A few weeks ago I embarked on a homemade tahini experiment for Food52’s Small Batch column. You can read all about my findings here, and also get the recipe for creamy or coarse tahini paste. As a result of my tinkering, I was left with a LOT of small jars of tahini.
When I first got back from Chef Race earlier this summer, I was delirious and hungry. My appetite had gotten completely screwy, to the point where I could barely finish an entrée on my own. This probably thrilled most of my friends, since I usually finish my entrée and then reach over and start on theirs without asking. When I finally made it out to my parents’ house on Martha’s Vineyard, I was ready for some good healthy food and some pampering.
My first lunch is pictured here – a smorgasbord of mommy-esque leftover pickings. The best part about it was the tahini sauce that I slathered on everything. She made up a pitcher of it, and we worked our way through the lot as the week progressed, and I slowly managed to put all the meat back on my bones (and then some).
One of the dishes we made were these baked fish packets, drizzled with a little wine and tahini sauce.
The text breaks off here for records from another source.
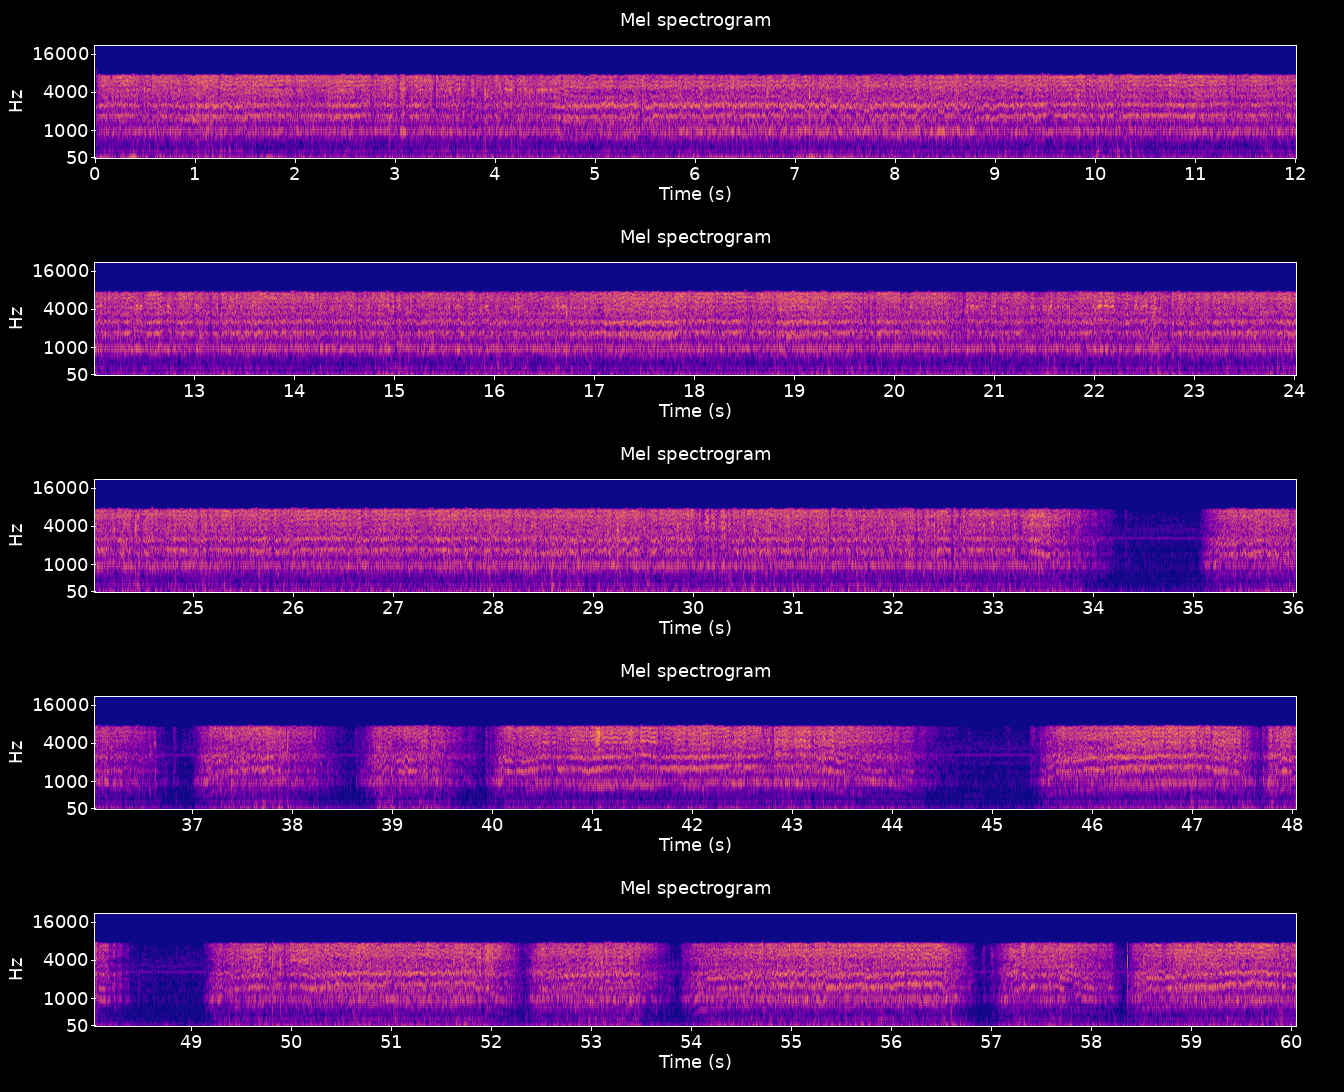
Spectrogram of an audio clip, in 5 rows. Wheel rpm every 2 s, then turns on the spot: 230, 230, 210, 200, 210, 230, 240, 240, 230, 230, 230, 230, 230, 230, 230, 230, 160, 50, 80, 70, 170, 150, 40, 140, 80, 180, 110, 170, 100, 160.
none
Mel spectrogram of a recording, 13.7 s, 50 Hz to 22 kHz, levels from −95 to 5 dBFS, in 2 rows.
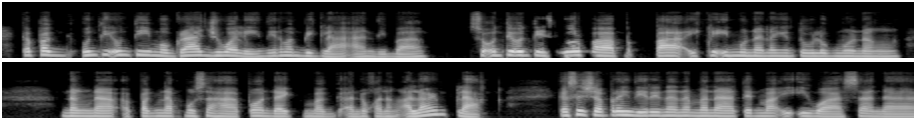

It was a great Middle Eastern spin on a classic papillote, and one that I am definitely going to employ, 10 times over, with all the tahini left in my fridge. I tried it out again during one of my at-home healthy cooking classes with a client, drizzling the lemon and tahini separately, and letting the sauce form on its own in the packet. If you’re going the homemade route and have trouble drizzling the tahini, feel free to add some water or oil to loosen it up – or you can simply slather the fish with it, which might not be as attractive, but will taste equally delicious.
Make sure to check out my recipe on Food52, and if you too intentionally find yourself up to your ears in tahini, give this fish a go. It’s just the kind of guilt-free dish that you can eat your body weight in if, say, you wind up ravenous and insatiable after a wacky reality TV show.
There are so many wonderful variations to this dish. I’ve made them with halved cherry tomatoes in addition to or instead of the zucchini. It’s a great one-packet meal served alongside crusty bread. Quinoa Tabouli is also an excellent side dish. Spoon some directly into the packets so the grains soak up the sauce, and eat away.
- 2 lemons
- 1/3 cup tahini paste, homemade or store bought
- 4 thyme sprigs
- 1 large shallot, thinly sliced
- 1 cup diced zucchini (from 1 small)
- 1 pint cherry tomatoes, halved (optional)
- 2 tablespoons parsley leaves (optional)
- Two 6-ounce skinless halibut fillets (or any semi-firm white fish – cod, hake, or haddock)
- parchment paper
- Preheat the oven to 400 degrees F.
- Thinly slice one of the lemons into 8 or so rounds and set aside.
- Combine the juice from the remaining lemon with the tahini in a small mixing bowl. The mixture will seize up almost immediately into a thick paste. Add 1/3 cup water and whisk until smooth, adding more water until the sauce is the consistency of ranch dressing. Season to taste with salt.
- Place two 15×12 inch sheets of parchment paper on a rimmed baking sheet. Fold each sheet in half lengthwise, then reopen the paper.
- Arrange the lemon slices on one side of each of the sheets. Top with two thyme sprigs, followed by the fish fillets. Scatter the shallot, zucchini, and cherry tomatoes (if using) around the fish. Season everything generously with salt and pepper, and drizzle with olive oil.
- Fold the parchment over the fish and crimp the edges like a pie crust until the packets are tightly sealed.
- Bake in the oven for 10 minutes, until the fish is flaky and cooked through. Allow to cool for a few minutes before opening, then serve immediately directly in the packets. Garnish with fresh parsley and top with the lemon-tahini sauce.